Polyalphaolefins, for example, can operate at very low temperatures without thickening, but when exposed to constant high temperatures in a thin-film state – think gearboxes and paper mill equipment – they can oxidize to form sticky, varnish-like deposits.
Likewise, polyisobutenes are nontoxic and can burn without residue, making them a good choice for formulating smoke-free two-cycle engine oils. But put them into a gasoline engine oil, and theyll de-polymerize at 170 degrees C, while the engine temperatures may range up to 260 degrees, Whitby warned. So you will wreck the engine.
Another example: Polyalkylene glycols offer good lubricity even at low viscosities, but there are a huge variety of these to choose from – and some are immiscible with mineral oils, PAOs and other base oils. Getting the right PAG is essential to achieve the expected performance. It is the same with esters, of which there are hundreds to sort through to find the exact properties desired.

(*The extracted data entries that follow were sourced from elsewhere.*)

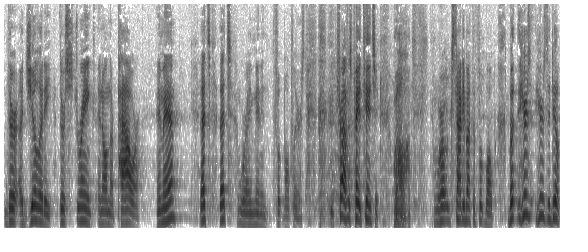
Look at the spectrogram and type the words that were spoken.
their agility, their strength, and on their power. Amen? That's, that's we're amen in football players. Travis, pay attention. Well, we're excited about the football. But here's, here's the deal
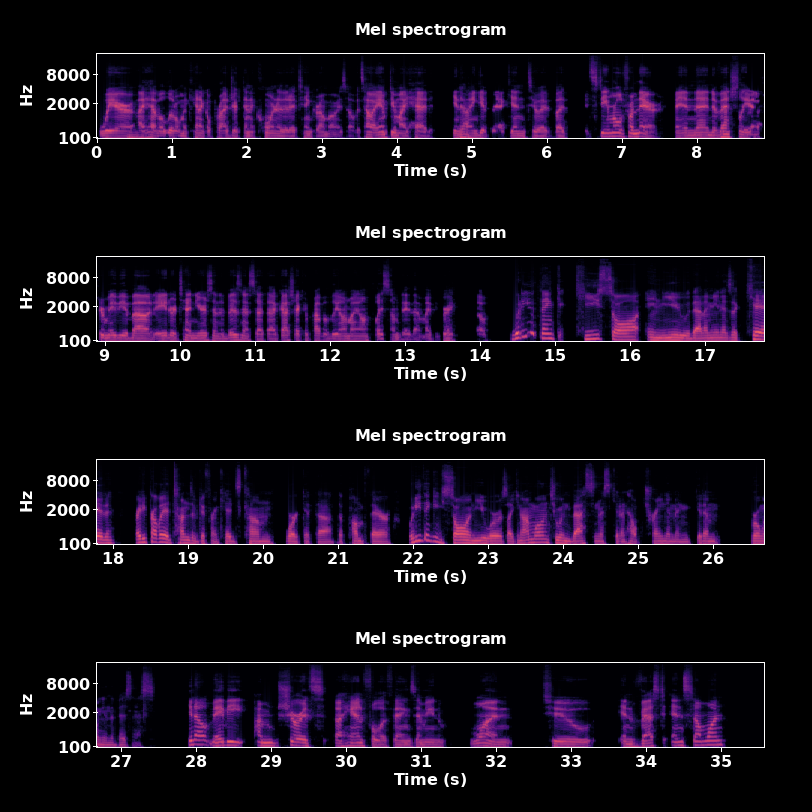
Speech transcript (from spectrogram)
where Mm. I have a little mechanical project in a corner that I tinker on by myself. It's how I empty my head, you know, Yeah. and get back into it. But it steamrolled from there. And then eventually, after maybe about eight or 10 years in the business, I thought, gosh, I could probably own my own place someday. That might be great. What do you think he saw in you that I mean, as a kid, right? He probably had tons of different kids come work at the the pump there. What do you think he saw in you where it was like, you know, I'm willing to invest in this kid and help train him and get him growing in the business? You know, maybe I'm sure it's a handful of things. I mean, one, to invest in someone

Another issue is solvency. The excellent solvency of polyglycols and polyolesters means that it is easy to additize them. That same property can be a negative, however, when they come into contact with paints, coatings, sealants and elastomers.
The outlook for future growth is strewn with pitfalls, Whitby cautioned. First, the switch to hybrid and electric vehicles is likely to put downward pressure on all automotive lubricant demand, he said, although it will be gradual and likely take 15 to 20 years.

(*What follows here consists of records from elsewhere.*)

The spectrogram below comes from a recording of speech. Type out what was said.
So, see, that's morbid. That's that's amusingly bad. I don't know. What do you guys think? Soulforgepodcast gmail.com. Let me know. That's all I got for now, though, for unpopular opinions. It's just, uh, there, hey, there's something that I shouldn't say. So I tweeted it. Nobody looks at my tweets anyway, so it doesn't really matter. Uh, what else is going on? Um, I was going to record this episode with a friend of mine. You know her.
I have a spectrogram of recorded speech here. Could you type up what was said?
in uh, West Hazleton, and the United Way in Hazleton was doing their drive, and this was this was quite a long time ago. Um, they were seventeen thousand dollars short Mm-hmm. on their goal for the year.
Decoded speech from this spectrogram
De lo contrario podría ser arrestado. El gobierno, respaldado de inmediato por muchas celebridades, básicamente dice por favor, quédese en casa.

Second, global supply of many synthetic base oils, particularly PAOs, is limited.
And third, he said, the widening gap between demand for high-performance lubes and tightness of supply of PAOs and esters will have to be filled by API Group II+, III and III+ base oils.
In the face of these snags, its essential, Whitby said, for synthetics to focus on their technical strengths, and find demanding niches where they have key performance advantages.
How does the future look? Well, synthetics wont be a majority of the market anytime soon, Whitby said. Well still be using vast amounts of mineral oil for a long time. However, market drivers will continue to favor higher-performing lubricants, and that means synthetics have a secure future. Im not just talking about trucks and cars on the road, but also gearboxes, industrial hydraulics and other equipment. Pathmaster Marketing has identified more than 70 end uses for synthetic oils; in some, only synthetics can do the job. These include gas compressor lubes, refrigeration lubricants, fire-resistant fluids, aviation greases and many more.
However, Whitby noted, due to high overcapacity in the conventional lubricants market, the competition for lubricants will remain fierce for many years. He forecast growing inter-product competition in automotive, two-stroke, compressor, bearing and hydraulic applications, and that lube suppliers with higher-performing products, better marketing and attention to service support are likely to win market share from those that lack these attributes.
Marketers may be tempted – seeing the increase in the number of cars, buses and trucks in locales such as China and India – to bet that consumption of synthetics in those countries may someday match the levels seen in Western Europe. These countries will also be stressing ways to limit greenhouse gas emissions and fuel economy. But the emergence of hybrid and all-electric vehicles could change this, Whitby said, as they put downward pressure on demand for all automotive lubricants in the next 20 years.